Children working in primary school library

Case Study: Roger Ascham Primary School

Mixed intake community school
Over 400 pupils aged from 3 to 11 years
Pupils from a diverse range of ethnic backgrounds
Above-average number of pupils who have learning difficulties

In 2009 the school received an outstanding Ofsted report: “The Head Teacher, Matt Hanks and the staff of the school are passionate and focused and believe ‘it can happen’ no matter who you are.”

The school values reading as an essential element of the curriculum and Matt was keen to provide a high-quality and ‘fit-for-purpose’, dedicated library resource for his students.

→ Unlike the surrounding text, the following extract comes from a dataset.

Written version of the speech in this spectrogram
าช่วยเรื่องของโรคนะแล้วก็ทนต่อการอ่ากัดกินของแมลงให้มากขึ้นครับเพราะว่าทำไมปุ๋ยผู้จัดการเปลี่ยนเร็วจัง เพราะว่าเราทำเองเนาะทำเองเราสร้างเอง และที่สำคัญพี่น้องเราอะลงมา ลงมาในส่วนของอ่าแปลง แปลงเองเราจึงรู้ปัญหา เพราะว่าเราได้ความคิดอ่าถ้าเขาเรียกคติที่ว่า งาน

The school library was in a run-down mobile classroom used more as an additional teaching area than a library. The school operated a lending library but membership was limited and the room itself was hidden away and uninspiring. Books in the classrooms were stored in old racks and kinderboxes. The school knew that displaying books in such a tired and uninspiring way was sending the wrong message to its children about the way it valued reading.

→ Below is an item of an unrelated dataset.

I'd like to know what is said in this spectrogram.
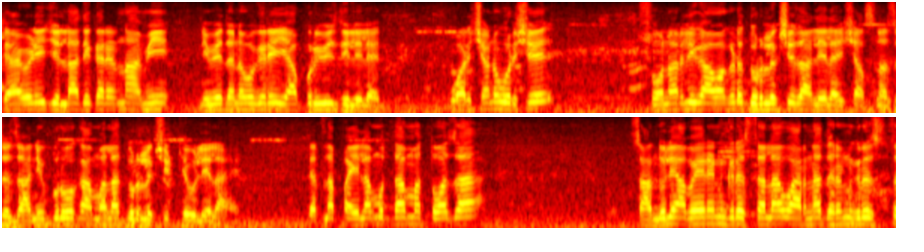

Funds became available following a recent surge in pupil numbers and renovations and reorganisation meant an existing classroom became available to use as a library.

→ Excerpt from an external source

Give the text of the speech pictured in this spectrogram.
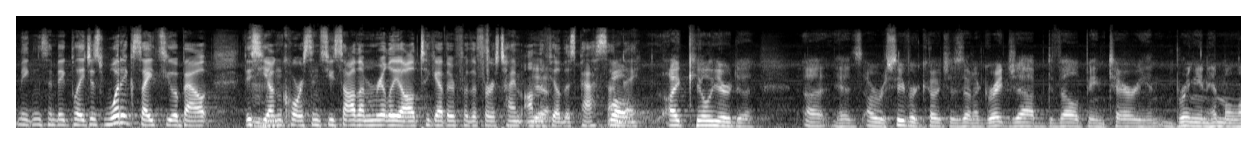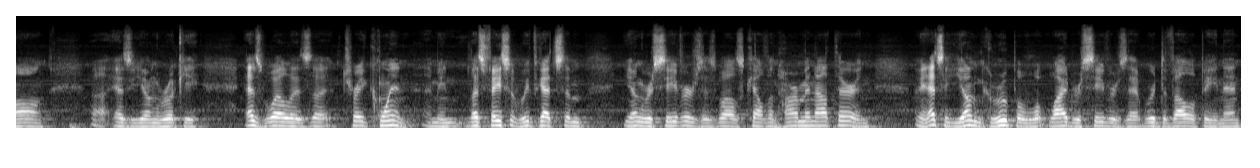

The brief

Head Teacher, Matt Hanks, asked Opening the Book:

  • To create a vibrant space which students would want to visit
  • To create reading areas within the library where students would feel comfortable spending time
  • To present books in a practical but also an appealing way
  • To create a space that could be used for project work and classroom visits as well as to encourage free access for pupils during break times.

The process

Working with the Head, the BookSpace team identified the number of books needed in the library and the classrooms before looking at the split between fiction, non-fiction and picturebooks (the school’s nursery children would also be using the library so provision needed to be made for younger pupils too).

BookSpace 1210 was chosen as this height accommodates 3 or 4 shelves and is the right height for children aged 5-11 years. The classroom had a number of windows, so this height was perfect as it could be positioned below the windows to ensure no light was blocked out.

Instead of designing the new space with shelving around the perimeter, we used the shelving to create snug little spaces for reading and avoid the problems of radiators and doorways.

As well as fiction and non-fiction shelves, the shelving was interspersed with a Playboard, a Displayboard and a Table Shelf. This meant pupils could use the space to interact with the books and display reviews and work relating to books.

A combination of blue and green shelving was used to tone with existing tiles and walls. Blue shelving was used to create a fiction area inside the archway and green shelving was used for non-fiction.

As a final touch a Picturebook Tunnel and a Reading Den were added to the space to provide further play elements. The Picturebook Tunnel is lined with mirror and the Reading Den provides an additional cosy space for pupils to curl up with their books.

The results

School boys and girls reading in library

Boy reading book in library

Before

The space before library was redesigned

After

Children enjoying their new library space

School girl using library display board